Profab Solar cuts PV kit install time with Bilagot technology
by Rebecca Reid
Plans 20 deployments in southwestern Ontario.
LONDON, Ont.—Profab Solar has signed a deal to use mounting technology from Bilagot Energy, based in Sarnia, Ont., to help to reduce the installation time and cost associated with its pre-assembled ground- and rooftop-based photovoltaic (PV) systems.
Under the agreement, 20 Profab solar energy kits with Bilagot’s mounting technology will be deployed in southwestern Ontario during the third quarter of 2012.
Fifteen of the deployments will be ground-based for customers in the agricultural market, while the remaining five will be small, commercial rooftop deployments, Livio Filice, director of sales for Profab, says.
Profab PV systems take 90 per cent less time to deploy compared with traditional field-based systems, Filice explains, because the PV systems are assembled in-house and shipped on flatbeds to the customer. This reduces labour costs and the pains associated with project management.
“This partnership will enable us to build on early success with the factor assembled system by further reducing installation time and cost by expanding our distribution with Bilagot and their channel partners,” he adds.
Bilagot developed two mounting systems—a ground mounting system using eight-inch screws and a rooftop mounting system using guy-wire—with the University of Western Ontario’s Research Park and with sponsorship from the L910 initiative, a group of PV system component manufacturers and educational institutions that collaborated to develop a solar panel racking system that was vastly cheaper and much faster to install.
Profab is a joint venture between Sustainable Energy Technologies Ltd., in Calgary, Alta., and Steel Tree Structures in Orillia, Ont., that was first announced back in April, which was formed to provide customers with low-cost turnkey solar system solutions.

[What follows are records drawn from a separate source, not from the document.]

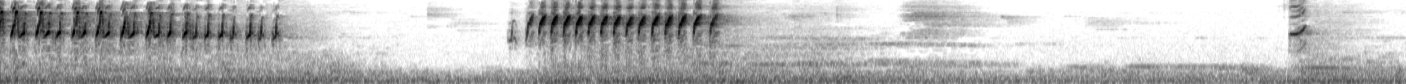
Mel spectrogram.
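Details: Excited Flamboyan bird singing a dense, rapid chatter meant as a lure to prompt other birds to reply: two loud bursts of fast, high, rattling notes, each about a second long, over steady background hiss, then a brief single note.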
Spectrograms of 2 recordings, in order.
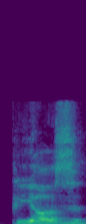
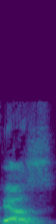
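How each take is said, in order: First: The word is said in two syllables, pi-yaz. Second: The word is said in one syllable, pyaz. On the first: This is the original Persian pronunciation. "जिनकी जबान का लफ्ज है, वो इसको कैसे बोलते हैं साथियों?" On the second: This is how it is said in the subcontinent. "हम लोग बोलते हैं प्याज।"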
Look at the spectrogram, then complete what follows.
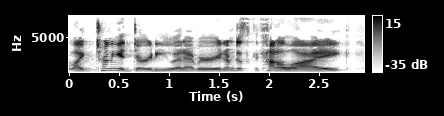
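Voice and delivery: normal talking voice

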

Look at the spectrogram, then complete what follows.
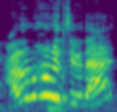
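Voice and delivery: high, loud, fast worried whine; whiny dragonborn voice. Retold or imitated. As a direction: blurt it out in a panic. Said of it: "And he was like".

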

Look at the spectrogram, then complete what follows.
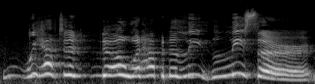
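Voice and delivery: high, loud, laughing British accent impression; mock British accent, giggling through it. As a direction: send up his slipping British accent. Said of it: "his accent keeps sleep-, slipping".

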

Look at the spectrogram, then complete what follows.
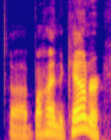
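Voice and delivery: ordinary delivery

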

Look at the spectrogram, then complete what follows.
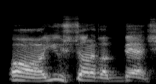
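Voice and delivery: high, loud, drawn-out cursing; outraged yell. A narrator's reading. Drunk cursing his companion after getting soaked, yelling. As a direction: yell it slowly at the rival. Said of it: "yelled the fast one".

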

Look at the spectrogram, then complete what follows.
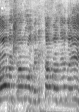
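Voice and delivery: high, put-on yell of the mute girl; mock yell as the mute girl. Retelling a video prank to podcast friends, high mock yell. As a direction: call out in a high put-on voice, imitating her. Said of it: "daí eu gritava".

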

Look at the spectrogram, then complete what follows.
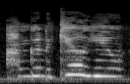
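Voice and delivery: high-pitched mock death threat. Acts out boyfriend's threat.

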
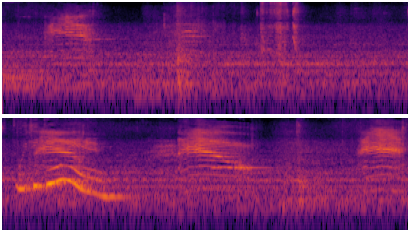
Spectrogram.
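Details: Siamese cats in Mesquite awaiting rescue give repeated meows, one long, wavering cry that rises then falls, others shorter and higher, spaced a second or two apart, with a person's voice and soft room noise.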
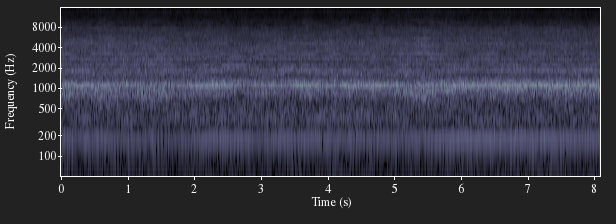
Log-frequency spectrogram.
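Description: Electric heat gun blowing steadily, a constant rush of air with a thin steady whine, drying wet acrylic paint.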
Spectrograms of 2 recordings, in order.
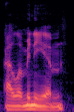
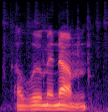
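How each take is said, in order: First: It is said with an extra vowel before the ending. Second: It is said without the extra vowel before the ending. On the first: "not aluminium" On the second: "There is no extra I at the end of that word uh, in the U S spelling and pronunciation. It is aluminum"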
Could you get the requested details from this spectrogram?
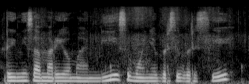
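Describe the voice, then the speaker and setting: A woman's voice: low voice, brisk, mellow, slight background noise. A woman casually telling a horror story on a podcast, chatty and slangy, acting out sounds.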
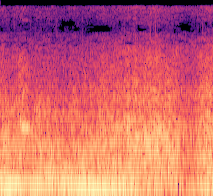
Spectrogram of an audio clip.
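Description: Car rumbling as it comes to a stop during a drive to the airport, a loud, steady road and engine noise that dips slightly near the end.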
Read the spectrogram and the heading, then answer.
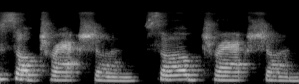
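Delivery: slow, drawn-out, deliberate dictating cadence.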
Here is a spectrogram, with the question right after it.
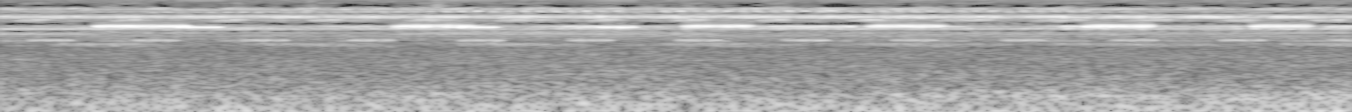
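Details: Evening park crickets: bright, high, rapidly pulsed chirps in short bursts repeating about twice a second, layered over a continuous thin shrill whine and a faint low hum of distant noise.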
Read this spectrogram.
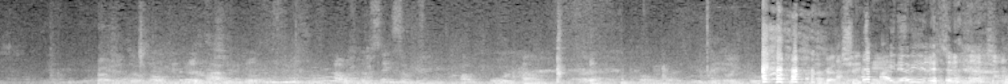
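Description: A crowd of people chatters in a large room.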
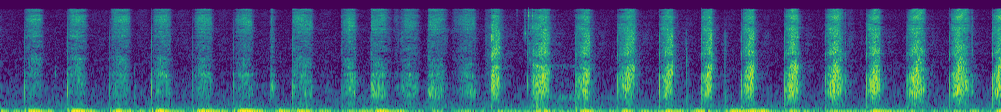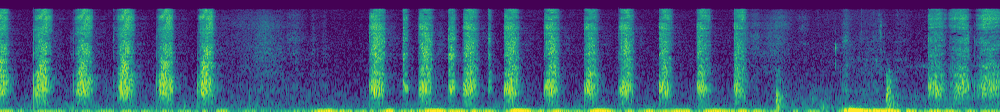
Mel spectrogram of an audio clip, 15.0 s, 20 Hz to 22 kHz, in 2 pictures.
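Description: A 4B graphite pencil held in the fingers shades long curved strokes across the page of a spiral-bound paper sketchbook resting on a wooden desk. Rapid, steady back-and-forth scratchy rubbing strokes come at about three per second, each a bright, hissing burst. The strokes pause briefly just before the 10-second mark, then resume, with a soft low thump near the end.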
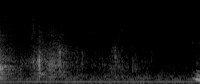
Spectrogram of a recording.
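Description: Faint handling sounds as a cardboard box of rotini pasta is picked up, over a steady low hum.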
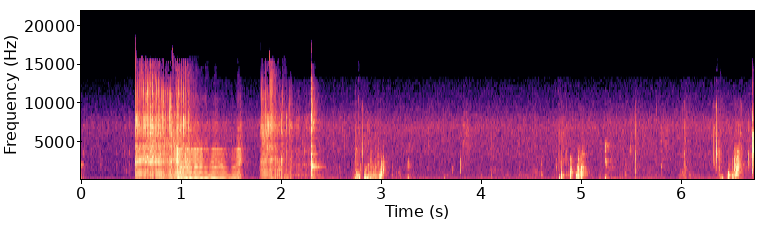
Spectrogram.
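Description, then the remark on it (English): Loud wet slurping of cashew nut milk from a carton, taken from the fridge in a kitchen: a long gurgling slurp with a wobbling, sliding pitch, then a second burst and a string of shorter sips, gulps and clicks. “sorry for the slurping noises it goes through. It's just because I'm drinking it from the carton”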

Michael Carten, chief executive officer of Sustainable Energy Technologies pointed to a report from McKinsey&Company.
According to Solar Power: Darkest Before Dawn, released in March, more than half the cost of a solar system is due to the price of solar components, including wires, switches, inverters and labour costs for installation.
Solar system providers can reduce costs by implementing techniques used by mature industries such as modularization, pre-assembly, standardization and automation.
“That’s what this announcement is about,” he said.
ProFab’s 12 kilowatts-at-peak (kWp) and 15-kWp kits are assembled in Orillia, Ont., and are based on technology developed in the province, Filice says.
The solar panels come from Toronto, Ont.-based Eclipsall Energy Corp., inverters from Sustainable Energy’s operation in Guelph, Ont., and racking from Steel Tree in Orillia, Ont., which uses steel sourced from suppliers in Hamilton, Ont.